There has yet to be truly concrete regulatory guidance from the Securities and Exchange Commission (SEC) regarding token-based crowdfunding, and it's become a source of consternation for one of the agency's former commissioners. In the same vein, a former SEC lawyer forecasts that sweeping enforcement actions will soon be seen from the commission.
Joseph Grundfest, a current Stanford business and law professor who was an SEC commissioner during the 1980s, had stern words for the crowdfunding method that is growing in popularity among businesses seeking capital (often referred to as token offerings or ICOs). He said, "ICOs represent the most pervasive, open and notorious violation of federal securities laws … It's more than the extent of the violation. It's the almost comedic quality of the violation."
According to former SEC attorney Nicolas Morgan, the commission may well issue "assembly line" style administrative actions to govern businesses engaged in token offerings. If Morgan is correct, the regulatory efforts Grundfest is clamoring for may not be far off.
Grundfest is surprised that the agency isn't already cracking down: "We're waiting to see a whole bunch of enforcement actions in this space, and we wonder why they haven't happened yet," he said. "I hope what they are doing is planning on a sweep of 50 ICOs."
Grundfest believes that a possible way for the SEC to flex its regulatory muscles is to simply label all coin offerings as securities, as with The DAO tokens, and enforce actions against parties who fail to properly register with the agency. Grundfest did acknowledge that some token offerings are meritorious and utilitarian, but is convinced that the majority appear to be attempts to skirt securities regulations.
Former SEC attorney Morgan offers this advice to avoid possible violations: "It's probably a better course of action if you're anywhere close to being a security, to just assume that it is and go forward with that presumption in mind."
Morgan further elaborated on the type of regulatory efforts he expects to see from the SEC. Although he favors speeches and public comments over lawsuits as a form of communication from the agency, he expects more of the latter to result in policy. On lawsuits as a means of communication he said:
"You can tell what the SEC's thinking because they allege it in a complaint they file in federal court or bring in an administrative proceeding. That's a tough way to regulate, by litigation, but that's going to happen too.
There are those in the ICO space who would prefer the SEC promulgate some regulations. I think that's likely to happen also.
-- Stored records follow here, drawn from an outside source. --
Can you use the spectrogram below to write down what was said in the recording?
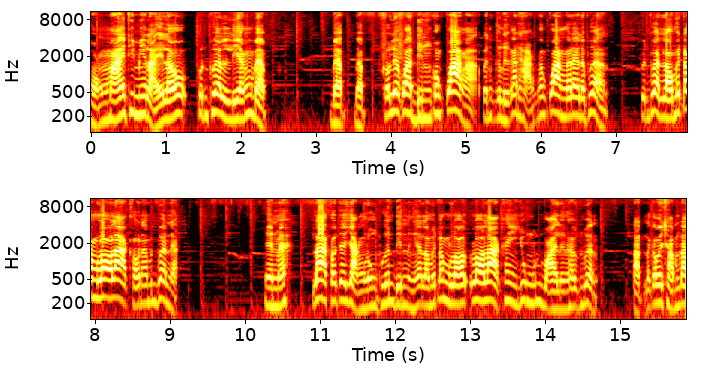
ของไม้ที่มีไหลแล้วเพื่อนๆเลี้ยงแบบแบบแบบเขาเรียกว่าดินกว้างๆอะเป็นหรือกระถางกว้างๆก็ได้นะเพื่อน เพื่อนๆเราไม่ต้องล่อลากเขานะเพื่อนๆเนี่ย เห็นไหมลากเขาจะหยั่งลงพื้นดินอย่างเงี้ยเราไม่ต้องล่อล่อลากให้ยุ่งวุ่นวายเลยนะครับเพื่อนๆตัดแล้วก็ไปชำได้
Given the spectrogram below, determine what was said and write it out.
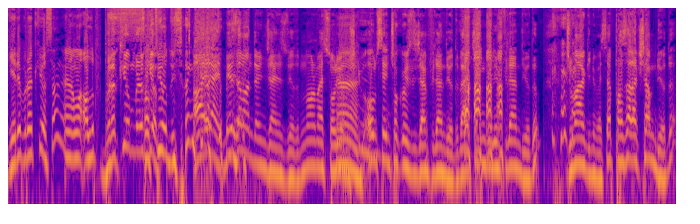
Geri bırakıyorsan yani ama alıp Bırakıyorum bırakıyorum. satıyorduysan. Hayır hayır ne zaman döneceğiniz diyordum. Normal soruyormuş gibi. Oğlum seni çok özleyeceğim falan diyordu. Belki gelin falan diyordum. Cuma günü mesela. Pazar akşam diyordu.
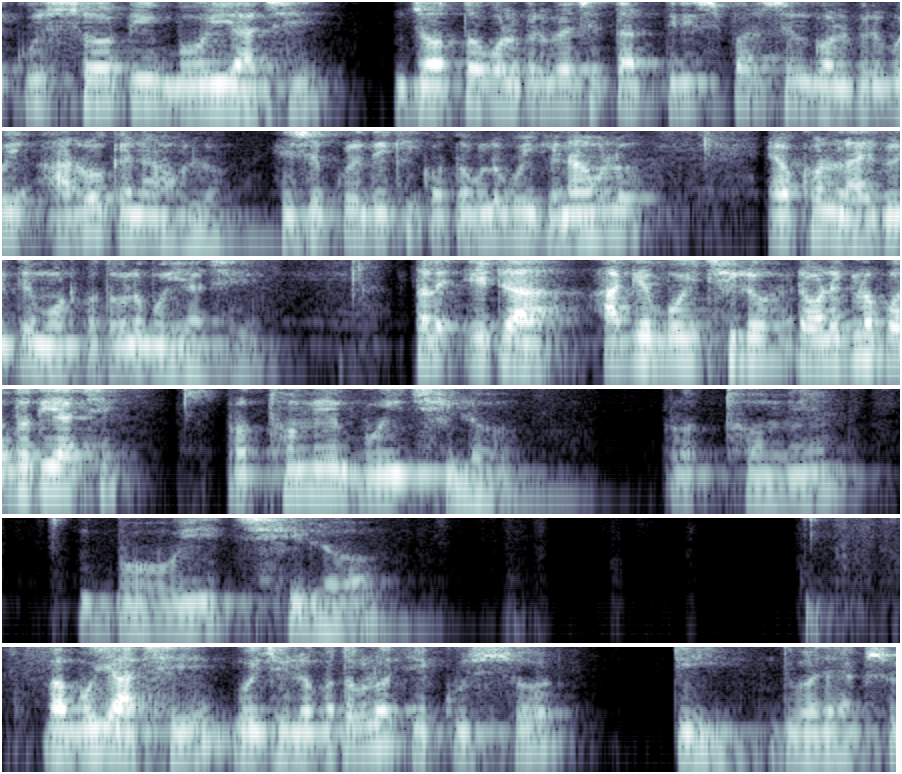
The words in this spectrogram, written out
একুশশোটি বই আছে। যত গল্পের বই আছে, তার তিরিশ পার্সেন্ট গল্পের বই আরও কেনা হলো। হিসেব করে দেখি কতগুলো বই কেনা হলো। এখন লাইব্রেরিতে মোট কতগুলো বই আছে। তাহলে এটা আগে বই ছিল, এটা অনেকগুলো পদ্ধতি আছে। প্রথমে বই ছিল, প্রথমে বই ছিল, বা বই আছে, বই ছিল কতগুলো? একুশশো টি দু হাজার একশো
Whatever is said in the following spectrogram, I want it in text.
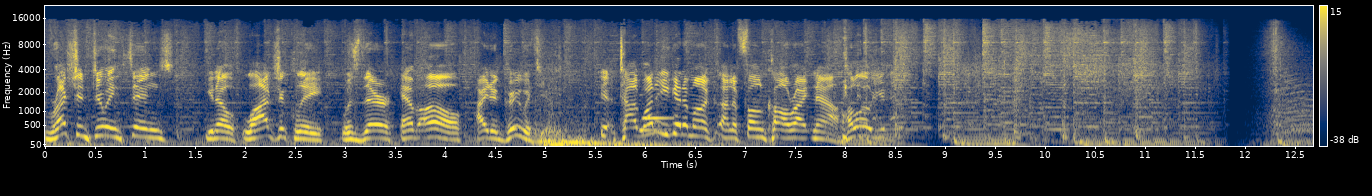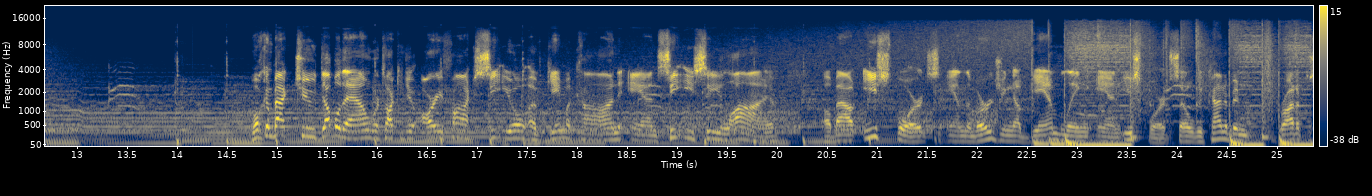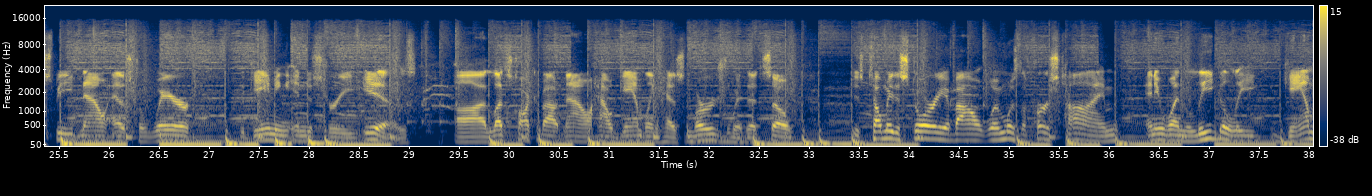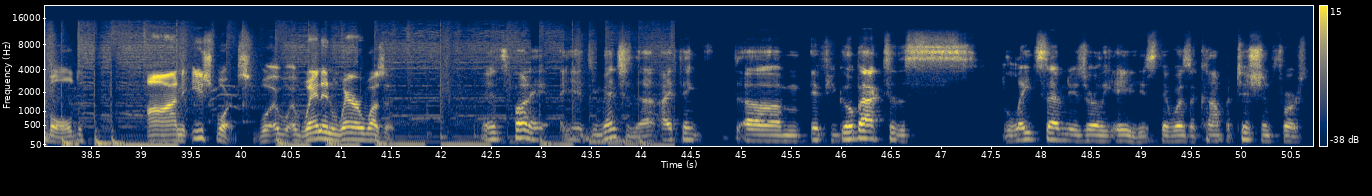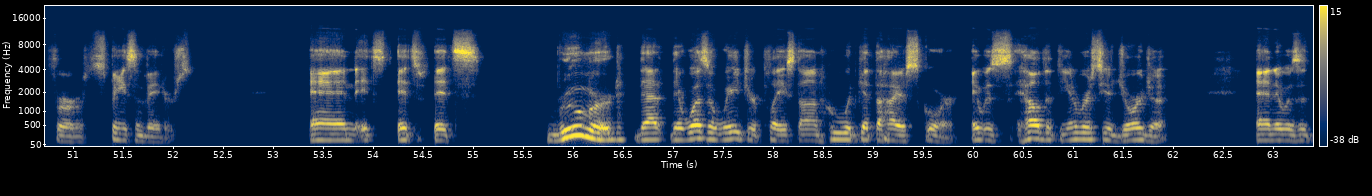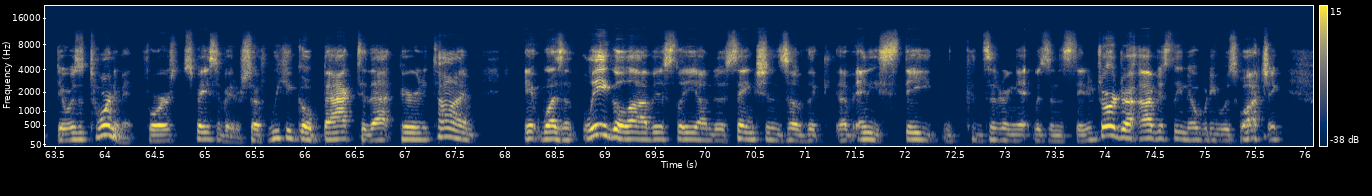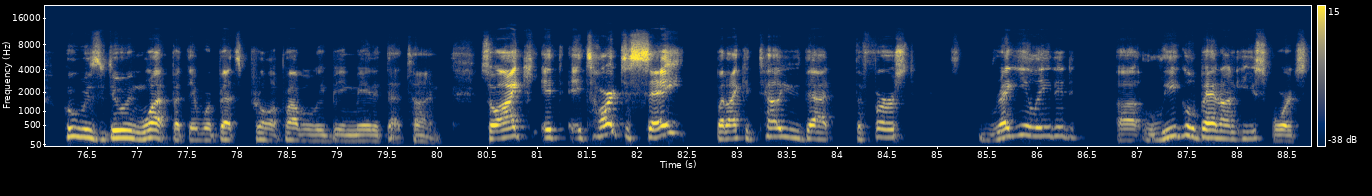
Russia doing things, you know, logically was their MO, I'd agree with you. Yeah, Todd, why don't you get him on, on a phone call right now? Hello, you. Welcome back to Double Down. We're talking to Ari Fox, CEO of Gameacon and CEC Live about esports and the merging of gambling and esports. So we've kind of been brought up to speed now as to where the gaming industry is. Uh, let's talk about now how gambling has merged with it. So just tell me the story about when was the first time anyone legally gambled on esports? When and where was it? It's funny you mentioned that. I think um, if you go back to the late 70s, early 80s, there was a competition for for Space Invaders, and it's it's it's rumored that there was a wager placed on who would get the highest score. It was held at the University of Georgia and it was a there was a tournament for Space Invaders. So if we could go back to that period of time, it wasn't legal, obviously, under sanctions of the of any state. Considering it was in the state of Georgia, obviously nobody was watching who was doing what, but there were bets probably being made at that time. So I it it's hard to say, but I could tell you that the first regulated uh, legal bet on esports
They've got a lot on their plate that has nothing to do with ICOs, and the rulemaking process is a slow process.
So that's why we may see the so-called regulation by litigation happen more immediately."
Morgan described his aforementioned "assembly line" style of regulation:
"We see an ICO, it pretty obviously falls into the realm of a security, in that they put out a white paper, they didn't have a registration statement, they didn't fit into an exemption to the registration requirements. So, let's send out a subpoena.
And if the fact patterns recur over and over again, it makes it pretty easy for the SEC, that's why I described it as an assembly line. Something that's not automated, but it's easily replicated on their side."
The current SEC Chair, Jay Clayton, didn't mention any such sweeping plans in the statements he made earlier this November. What he did relate is an agency effort to combat fraud and a pursuit of enforcement. "Where we see fraud, and where we see people engaging in offerings that are not registered, we are going to pursue them – because these types of things have a destabilizing effect on the market," said Clayton.